Murmer, Tether, United States, Helen Scarsdale Agency, HMS071 vinyl LP (2023)
A project of long standing since 2002, when it released its first album, Murmer has been issuing new recordings on and off – there have been gaps of about 4 to 5 years between albums – and 2023 has proved to be no different with new album “Tether” released by the act after nearly five years of quiet since the last major recording “Raadio Mälu” back in 2018. For those not very familiar with Murmer (like me – though The Sound Projector did feature an interview with Murmer back in Issue #13 in 2005), the musician behind this project is Patrick McGinley, born in the US but resident in Europe since 1996 and in southeast Estonia since 2009. McGinley’s music is sourced from his collection of found objects and found sounds, with an emphasis on finding sounds that we would usually find ordinary and commonplace in their own environments, but which in different contexts and situations become alien, even astonishing and deeply profound.
Divided into two tracks of more or less equal length, “Tether” uses as its source material cables, fences, wires and vents, their sounds picked up by contact microphones. The resulting album turns out to be majestic and forbidding, a veritable soundscape of near-Arctic atmospheres and meteorological events. Track 1 “taevast” (in English, “from the sky”) starts slowly and imperceptibly but this little thing steadily builds up to a major rhythmic droning industrial monster, working its way to the point where it might take off and soar into the skies like a giant black pterosaur. From there the work becomes an airy serene pulsating piece – the source material used is thick high-tension wires subjected to winds from the Arctic – continuing for well over half the track’s length and becoming its linchpin for other sounds ranging from crackling rods to a loop-like background swish that sounds suspiciously like a shoot-’em videogame. The rest of the track proceeds quietly with a strange fizzle drone with another pulsating industrial rhythm close to the end.

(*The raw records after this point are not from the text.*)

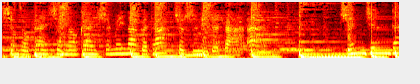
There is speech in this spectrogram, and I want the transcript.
向左看，向右看，身边那个他就是你的答案。简简单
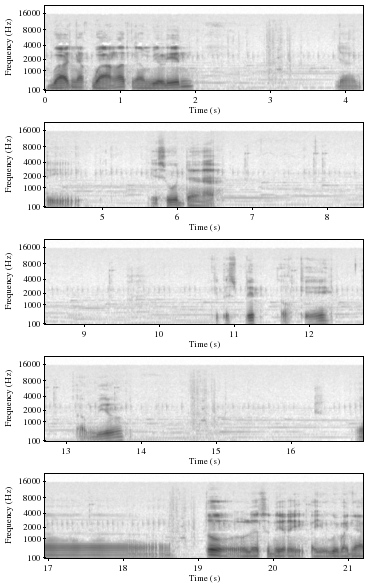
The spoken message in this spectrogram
banyak banget ngambilin. Jadi ya sudah. Kita split oke. Okay. ambil Uh, tuh lihat sendiri kayu gue banyak.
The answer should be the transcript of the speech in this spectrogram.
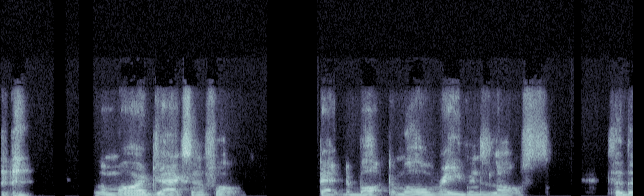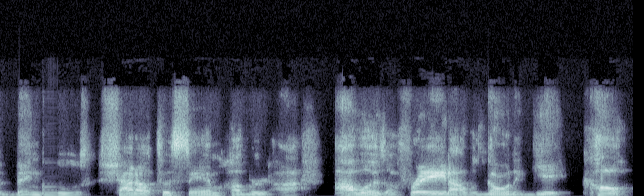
Lamar Jackson fault that the Baltimore Ravens lost to the Bengals. Shout out to Sam Hubbard. I I was afraid I was going to get caught.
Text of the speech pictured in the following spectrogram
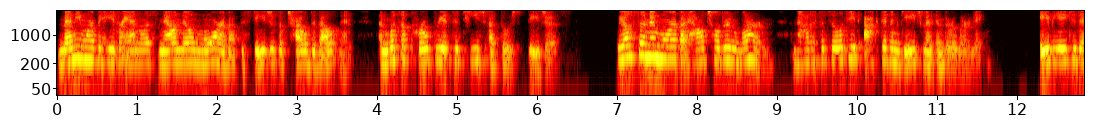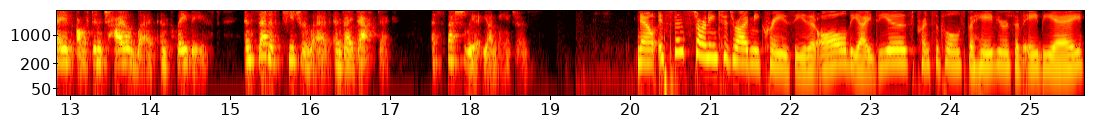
Many more behavior analysts now know more about the stages of child development and what's appropriate to teach at those stages. We also know more about how children learn and how to facilitate active engagement in their learning. ABA today is often child led and play based instead of teacher led and didactic, especially at young ages. Now, it's been starting to drive me crazy that all the ideas, principles, behaviors of ABA,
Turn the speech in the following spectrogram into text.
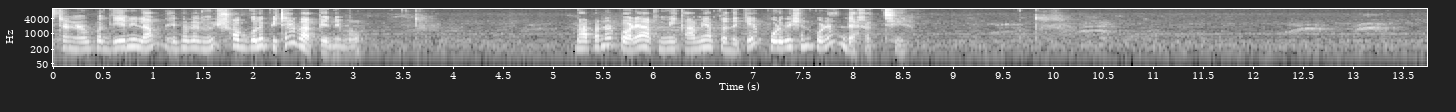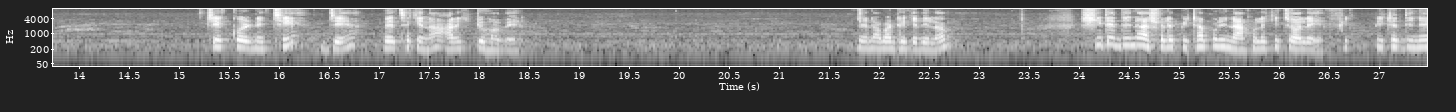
স্ট্যান্ডের উপর দিয়ে নিলাম, এভাবে আমি সবগুলো পিঠাই ভাপিয়ে নেব। ভাপানোর পরে আপনি, আমি আপনাদেরকে পরিবেশন করে দেখাচ্ছি। চেক করে নিচ্ছি যে হয়েছে কিনা আরেকটু হবে। দেন আবার ঢেকে দিলাম। শীতের দিনে আসলে পিঠাপুলি না হলে কি চলে? পিঠের দিনে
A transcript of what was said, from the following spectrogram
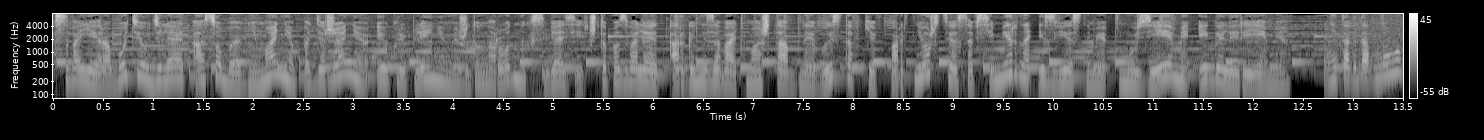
В своей работе уделяет особое внимание поддержанию и укреплению международных связей, что позволяет организовать масштабные выставки в партнерстве со всемирно известными музеями и галереями. Не так давно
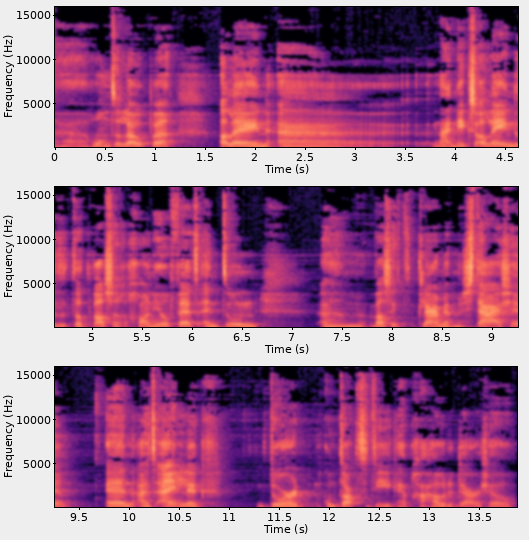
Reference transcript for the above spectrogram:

“Maale” (“to the country”) initially seems a more assertive track of airy drone wash and a near-piercing siren tone that becomes frosty and chilling in its whirling texture. It becomes a very brooding track as rhythmic metallic sounds capture and hold your attention while the winds blow. As the track changes and becomes a bit ponderous with clunking beats, a windy atmosphere keeps it airy and spacious, and for a while the background drones seem to take on a rich, even spiritual timbre.
Even though the source materials are made obvious on the recordings, the sounds they generate and the way in which McGinley has arranged them turn these field recordings into works combining power and delicacy, in which the ordinary everyday things in life – unnoticed, perhaps throwaway and ephemeral – become the medium through which profound messages may be transmitted.